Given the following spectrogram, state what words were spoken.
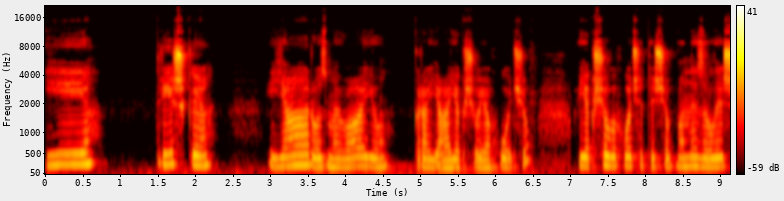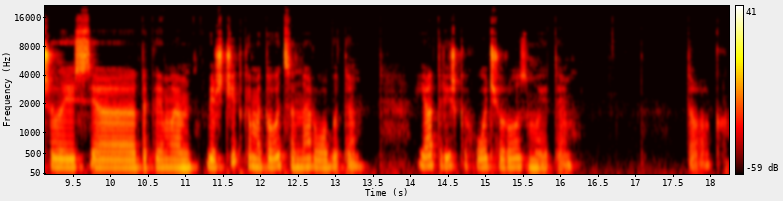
і трішки я розмиваю края, якщо я хочу. Якщо ви хочете, щоб вони залишились е, такими більш чіткими, то ви це не робите. Я трішки хочу розмити. Так.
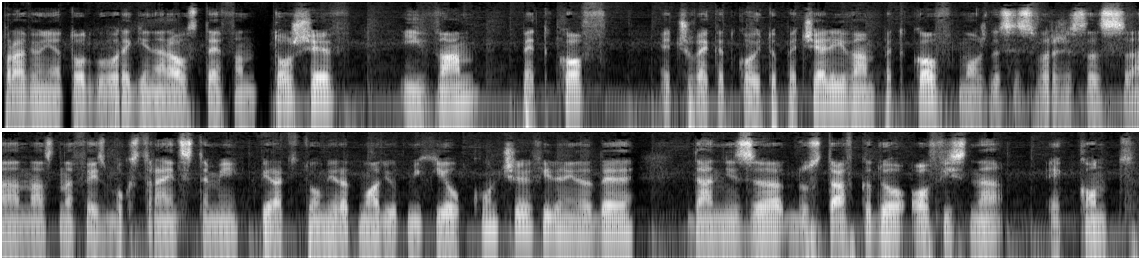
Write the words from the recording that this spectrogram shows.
правилният отговор е генерал Стефан Тошев. Иван Петков е човекът, който печели. Иван Петков може да се свърже с а, нас на фейсбук страницата ми Пиратите умират млади от Михаил Кунчев и да ни даде данни за доставка до офис на Еконт,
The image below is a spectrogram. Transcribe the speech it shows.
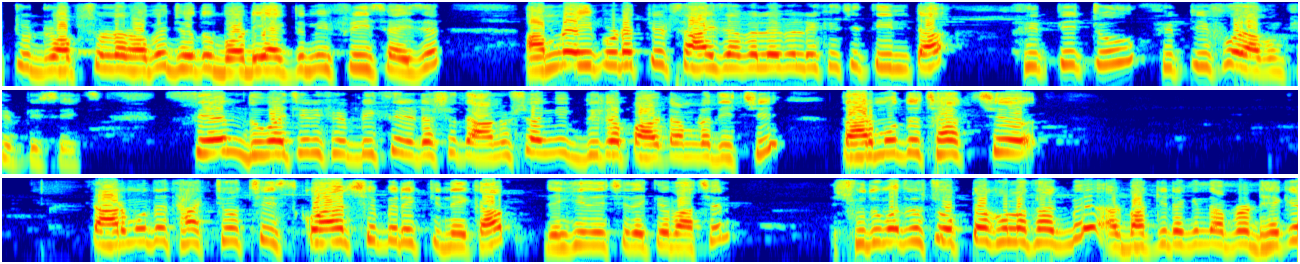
একটু ড্রপ শোল্ডার হবে, যেহেতু বডি একদমই ফ্রি সাইজের আমরা এই প্রোডাক্টের সাইজ অ্যাভেলেবেল রেখেছি তিনটা ফিফটি টু ফিফটি ফোর এবং fifty six same Dubai cherry ফেব্রিক্সের এটার সাথে আনুষঙ্গিক দুইটা পার্ট আমরা দিচ্ছি। তার মধ্যে থাকছে, তার মধ্যে থাকছে হচ্ছে স্কোয়ার শেপের একটি নেকআপ দেখিয়ে দিচ্ছি, দেখতে পাচ্ছেন? শুধুমাত্র চোখটা খোলা থাকবে, আর বাকিটা কিন্তু আপনারা ঢেকে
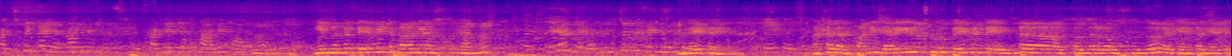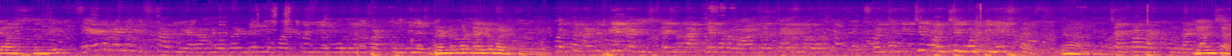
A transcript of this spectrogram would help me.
ఖచ్చితంగా ఎన్ఆర్ఐ పని అనేది కానీ కావాలి. ఈ మధ్య పేమెంట్ బాగానే వస్తుందమ్మా. లేట్ అయింది. అట్లా కాదు పని జరిగినప్పుడు పేమెంట్ ఎంత తొందరగా వస్తుందో లేక ఎంత లేట్గా వస్తుంది రెండు మూడు నెలలు పడుతుంది. లంచం.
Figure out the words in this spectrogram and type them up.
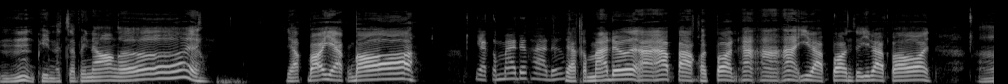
อืมพี่นะจะพี่น้องเอ้ยอยากบออยากบอ อยากกับแม่เด้อค่ะเด้ออยากกลับมาเด้ออ่าอ่าปากข่อยป้อนอ่าอ่าอ่าอีหลาป้อนจะอีหลาป้อนอ้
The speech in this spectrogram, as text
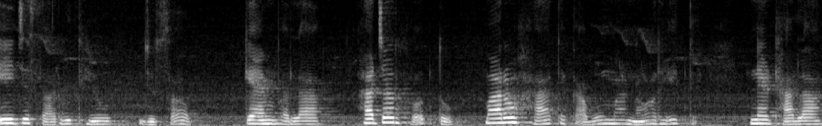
એ જ સારું થયું જુસફ કેમ ભલા? હાજર હોત મારો હાથ કાબૂમાં ન રહેત. ને ઠાલા,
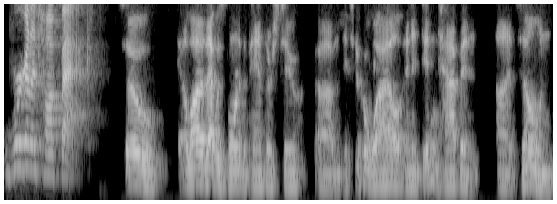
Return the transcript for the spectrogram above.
we're going to talk back? So a lot of that was born at the Panthers too. Um, it took a while, and it didn't happen on its own.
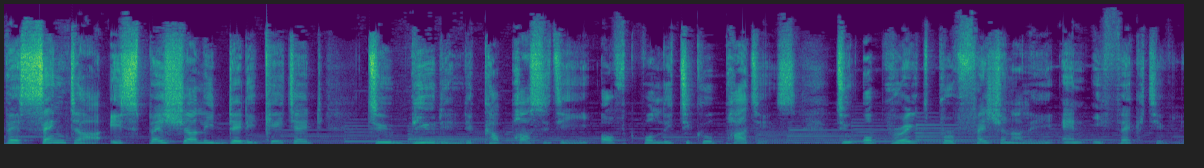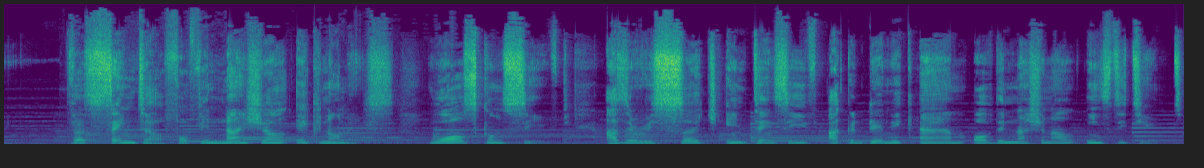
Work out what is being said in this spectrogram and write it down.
The center is specially dedicated to building the capacity of political parties to operate professionally and effectively. The Center for Financial Economics was conceived as a research-intensive academic arm of the National Institute,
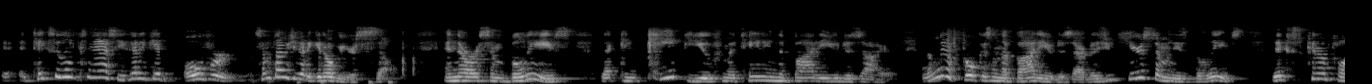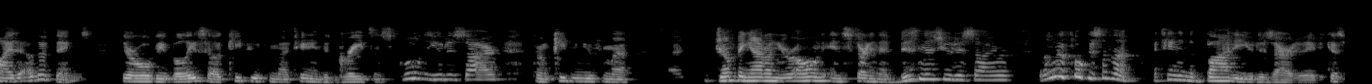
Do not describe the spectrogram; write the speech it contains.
it, it takes a little tenacity. You got to get over. Sometimes you got to get over yourself, and there are some beliefs that can keep you from attaining the body you desire. And I'm going to focus on the body you desire but as you hear some of these beliefs. This can apply to other things. There will be beliefs that will keep you from attaining the grades in school that you desire, from keeping you from a, jumping out on your own and starting that business you desire. But I'm going to focus on the attaining the body you desire today because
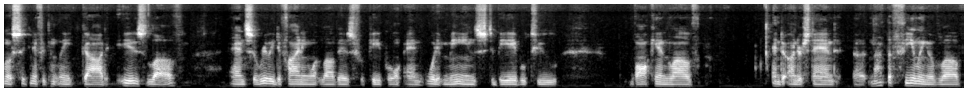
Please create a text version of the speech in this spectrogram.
most significantly, God is love. And so, really defining what love is for people and what it means to be able to walk in love and to understand uh, not the feeling of love,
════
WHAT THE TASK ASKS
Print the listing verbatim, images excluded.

SOLUTION TO THIS TASK
Given the following spectrogram, state what words were spoken.
і трішки я розмиваю края, якщо я хочу. Якщо ви хочете, щоб вони залишились е, такими більш чіткими, то ви це не робите. Я трішки хочу розмити. Так.
Write the words from the recording that this spectrogram shows.
правилният отговор е генерал Стефан Тошев. Иван Петков е човекът, който печели. Иван Петков може да се свърже с а, нас на фейсбук страницата ми Пиратите умират млади от Михаил Кунчев и да ни даде данни за доставка до офис на Еконт,
The image below is a spectrogram. Transcribe the speech it shows.
একটু ড্রপ শোল্ডার হবে, যেহেতু বডি একদমই ফ্রি সাইজের আমরা এই প্রোডাক্টের সাইজ অ্যাভেলেবেল রেখেছি তিনটা ফিফটি টু ফিফটি ফোর এবং fifty six same Dubai cherry ফেব্রিক্সের এটার সাথে আনুষঙ্গিক দুইটা পার্ট আমরা দিচ্ছি। তার মধ্যে থাকছে, তার মধ্যে থাকছে হচ্ছে স্কোয়ার শেপের একটি নেকআপ দেখিয়ে দিচ্ছি, দেখতে পাচ্ছেন? শুধুমাত্র চোখটা খোলা থাকবে, আর বাকিটা কিন্তু আপনারা ঢেকে
A transcript of this spectrogram would help me.
ఖచ్చితంగా ఎన్ఆర్ఐ పని అనేది కానీ కావాలి. ఈ మధ్య పేమెంట్ బాగానే వస్తుందమ్మా. లేట్ అయింది. అట్లా కాదు పని జరిగినప్పుడు పేమెంట్ ఎంత తొందరగా వస్తుందో లేక ఎంత లేట్గా వస్తుంది రెండు మూడు నెలలు పడుతుంది. లంచం.
Figure out the words in this spectrogram and type them up.
อืมพี่นะจะพี่น้องเอ้ยอยากบออยากบอ อยากกับแม่เด้อค่ะเด้ออยากกลับมาเด้ออ่าอ่าปากข่อยป้อนอ่าอ่าอ่าอีหลาป้อนจะอีหลาป้อนอ้
The speech in this spectrogram, as text
એ જ સારું થયું જુસફ કેમ ભલા? હાજર હોત મારો હાથ કાબૂમાં ન રહેત. ને ઠાલા,
Return the transcript for the spectrogram above.
we're going to talk back? So a lot of that was born at the Panthers too. Um, it took a while, and it didn't happen on its own.
Work out what is being said in this spectrogram and write it down.
The center is specially dedicated to building the capacity of political parties to operate professionally and effectively. The Center for Financial Economics was conceived as a research-intensive academic arm of the National Institute,
Do not describe the spectrogram; write the speech it contains.
it, it takes a little tenacity. You got to get over. Sometimes you got to get over yourself, and there are some beliefs that can keep you from attaining the body you desire. And I'm going to focus on the body you desire but as you hear some of these beliefs. This can apply to other things. There will be beliefs that will keep you from attaining the grades in school that you desire, from keeping you from a, jumping out on your own and starting that business you desire. But I'm going to focus on the attaining the body you desire today because
Please create a text version of the speech in this spectrogram.
most significantly, God is love. And so, really defining what love is for people and what it means to be able to walk in love and to understand uh, not the feeling of love,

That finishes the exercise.